Sacred Heart Food Bank in Altoona, which serves about 50 families a month, is seeing more new cases, and The Father's House on Beale Avenue also has seen increasing demand.
Many families seeking help now were "marginal," barely able to make it, but with fuel and food price increases, they have slipped into the needy category, said Pastor Jim Neatrour, administrator of the Claysburg Food Bank.
"They have a lot more month at the end of their money," he said.
One Claysburg-area widow has $627 a month coming in, but she can't buy all her medications and groceries while still covering the $300 minimum order for oil, Neatrour said.
A recent decrease in gas prices has helped, but not enough to make up for the long-developing problems, he said.
Clients at the Father's House are coming for help at "feasting holidays" and when seasonal demands such as school clothing strain their budget, pantry Director Dick Weber said.
At St. Vincent's pantry, young painting contractor Bobby Stewart showed up Thursday for the second or third time this year because he's been out of work the last month and a half. He said the box and bag of food from the pantry "does the trick, pretty much" to get him through.
Thomas Vetakis can't do much on $60 a month in food stamps and Social Security from his retirement eight years ago as a general assembler for General Cable. The pantry is "an important part of our lifestyle" for him and his wife, he said.
It doesn't hurt his pride at all, as the people at the pantry are "wonderful," he said.
Needy people tend to prefer food pantries over the food stamp office because there's less stigma and the workers tend to be nicer, said Suzanne McDevitt, a professor at Edinboro University who has studied the pantries.
At St. Vincent's on Thursday, it was sunny literally and figuratively - busy, cheerful and labor-intensive.
Workers brought boxes of product on a dolly down the steps to the basement, prepackaged boxes for various-size families, processed clients using color-coded case cards, verified incomes, wrote food slips and sent clients to pick up boxes and bags with about seven days' worth of nutritionally balanced groceries, based on advice from Penn State Cooperative Extension.
It takes at least 17 volunteers to run distribution two mornings a week, logistics director Tom Strunk said.
"All the spokes have to be in the wheel," he said.
Ninety percent of the food served at St. Vincent's is donated, and the biggest portion comes from the Wal-Mart Distribution Center, Strunk said.

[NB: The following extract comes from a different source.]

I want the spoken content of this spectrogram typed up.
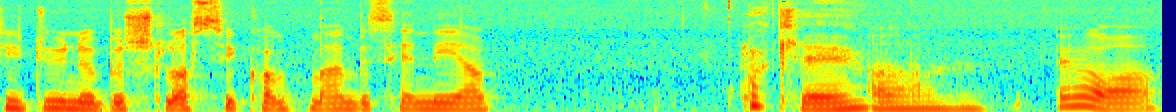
die Düne beschloss, sie kommt mal ein bisschen näher. Okay. Ähm, ja.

The pantry sends a truck to pick it up when manufacturers who send it there on consignment want to clear out their remainders as they approach the sell-by date, Strunk said. The stores won't accept products with fewer than 10 days left, he said.

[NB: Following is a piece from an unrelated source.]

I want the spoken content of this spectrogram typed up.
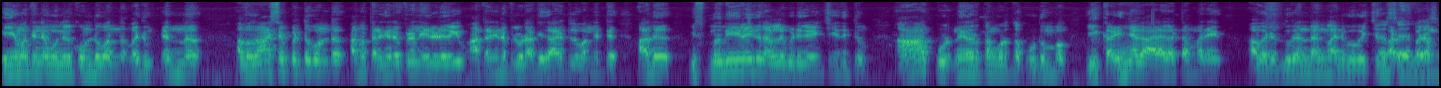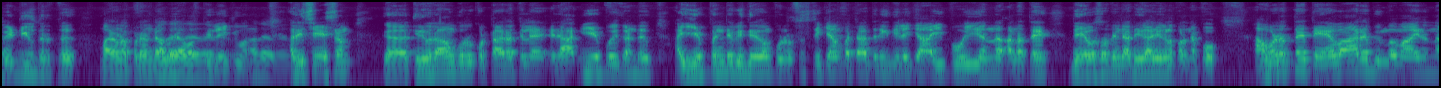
നിയമത്തിന്റെ മുന്നിൽ കൊണ്ടുവന്ന് വരും എന്ന് അവകാശപ്പെട്ടുകൊണ്ട് അന്ന് തെരഞ്ഞെടുപ്പിനെ നേരിടുകയും ആ തെരഞ്ഞെടുപ്പിലൂടെ അധികാരത്തിൽ വന്നിട്ട് അത് വിസ്മൃതിയിലേക്ക് തള്ളിവിടുകയും ചെയ്തിട്ടും ആ നേതൃത്വം കൊടുത്ത കുടുംബം ഈ കഴിഞ്ഞ കാലഘട്ടം വരെ അവർ ദുരന്തങ്ങൾ അനുഭവിച്ച് പരസ്പരം. വെടിയുതിർത്ത് മരണപ്പെടേണ്ട ഒരു അവസ്ഥയിലേക്ക് വന്നു. അതെ അതെ. അതിനുശേഷം തിരുവിതാംകൂർ കൊട്ടാരത്തിലെ രാജ്ഞിയെ പോയി കണ്ട് അയ്യപ്പന്റെ വിഗ്രഹം പുനഃസൃഷ്ടിക്കാൻ പറ്റാത്ത രീതിയിലേക്ക് ആയിപ്പോയി എന്ന് അന്നത്തെ ദേവസ്വത്തിന്റെ അധികാരികൾ പറഞ്ഞപ്പോ അവിടത്തെ തേവാര ബിംബമായിരുന്ന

The pantry also gets baked goods from Sam's Club and has worked out a deal to get meat and deli items, which the store pulls before they reach 48 hours in the display case, he said. The pantry will freeze those products so they'll keep.
The pantry also gets goods from Martin's, Weis, Giant Eagle, Krispy Kreme, U.S. Foodservice, Kunzler & Co., DelGrosso's, Lee Food Service, Concept Foods and Panera Bread, according to Strunk and St. Vincent's administrative director Don Belsey.
Pantries' operations are ''wildly different,'' McDevitt said. Despite the kindness of most pantry workers, asking for food from them is clearly a ''real step down in dignity'' for clients, she said.
Strunk sensed exactly that when he started 11 years ago at St. Vincent's and found acquaintances who came as clients tended to be reserved.
Conscious of their dignity, he doesn't put up with staffers who are actively judgmental. Nevertheless, the pantry must ask for evidence such as pay stubs or Social Security receipts to verify income eligibility, he said.
Statewide, the threshold is 150 percent of the federal poverty level, or $31,800 for a family of four.
That confirms eligibility for some who are ineligible for food stamps, which require recipients to earn no more than 120 percent of the poverty level, McDevitt said.
The Holy Spirit seems to watch over St. Vincent's, Strunk said. If food is running low, it always seems ''we suddenly get a phone call,'' Belsey said. ''It's like we're plugged directly into God.''
Mirror Staff Writer William Kibler is at 949-7038.